Abolishing prisons also means decriminalizing those actions that belong in the realm of mental and physical healthcare like the sexual services trade and drugs. It means thinking about restorative justice instead of punitive punishment. In order to achieve our abolition goals, we need understanding, accurate representation, assertiveness and self-awareness of the actual Racial Contract that structures our society.
In society there is an ideological emphasis on fighting crime instead of performing social analysis of the conditions that foster what we call crime. We as Jews need to perform this social analysis from our various social locations. Jewish people who are white have a responsibility to work for the abolition of prisons and policing, for one, because of white Jewish complicity with and enforcement of the Racial Contract in Palestine/Israel and the United States. For example, the title of a 2016 article in RT News is revealing: “71% of Israeli prisoners aren’t Jewish, majority are Palestinian.” Jewish people of color always already share a common political struggle with prisoners in the US and Palestine/Israel, being also marked as subperson by the Racial Contract.
The relationship between US and Israel’s militarized police is enabling and escalating violence against people of color and particularly Palestinians in Palestine/Israel and against people of color in the US. There is no reform for these murderous systems, only abolition.
Abolition is imagining an alternative society– what W.E.B. Du Bois called abolition democracy– not an alternative prison institution. We need to ask questions: Who profits from policing and prisons? How do Jewish people profit in particular? How is Jewishness manipulated to justify policing and prisons? How can we proactively end Jewish complicity with policing and prisons, and take action to abolish prisons? We need to ask our children to imagine worlds without prisons. We need workshops for teachers and administrators on the Deadly Exchange, prison pipeline and prison abolition. We need teach-ins for students. Jewish education institutions have a particular ability to incorporate this kind of teaching regardless of what other government, private and public education institutions are willing to do. We need to understand the Jewish relationship with the Racial Contract and how this relationship contributes to a society that requires and condones a prison system, policing and punitive punishment.
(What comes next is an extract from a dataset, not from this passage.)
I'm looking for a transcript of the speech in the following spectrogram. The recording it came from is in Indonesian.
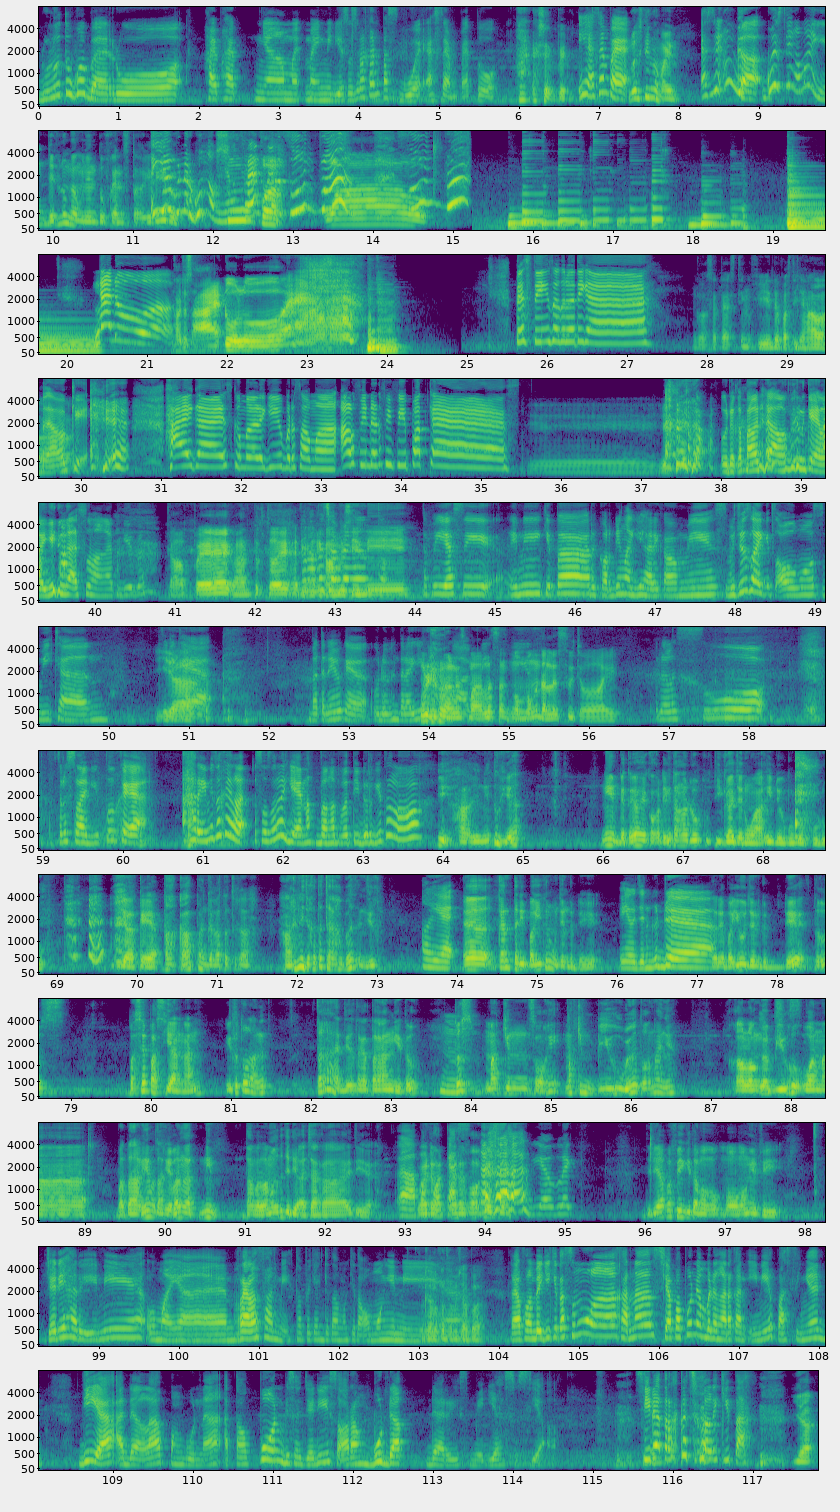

In sum – in the spirit of Freire’s critical pedagogy, we need to address the global racial structure, locate ourselves within it and take appropriate cultural action. As Jews– whether secular, religious, heritage, chosen, or otherwise – we give tocheha to love broadly and participate in correcting the course of society. Not in correctional facilities, but in just relation with one another as persons.